### AVAILABLE RECORDS:
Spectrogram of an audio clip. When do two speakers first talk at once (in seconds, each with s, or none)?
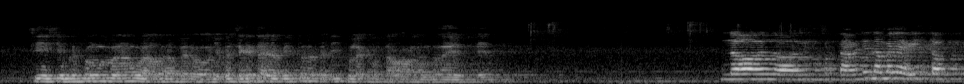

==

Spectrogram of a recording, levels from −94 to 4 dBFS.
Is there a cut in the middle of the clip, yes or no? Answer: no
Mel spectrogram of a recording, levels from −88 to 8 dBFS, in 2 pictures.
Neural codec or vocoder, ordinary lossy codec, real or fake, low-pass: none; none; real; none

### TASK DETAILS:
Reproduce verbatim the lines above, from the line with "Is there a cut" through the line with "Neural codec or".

### ANSWER TO THIS EXERCISE:
Is there a cut in the middle of the clip, yes or no? Answer: no
Mel spectrogram of a recording, levels from −88 to 8 dBFS, in 2 pictures.
Neural codec or vocoder, ordinary lossy codec, real or fake, low-pass: none; none; real; none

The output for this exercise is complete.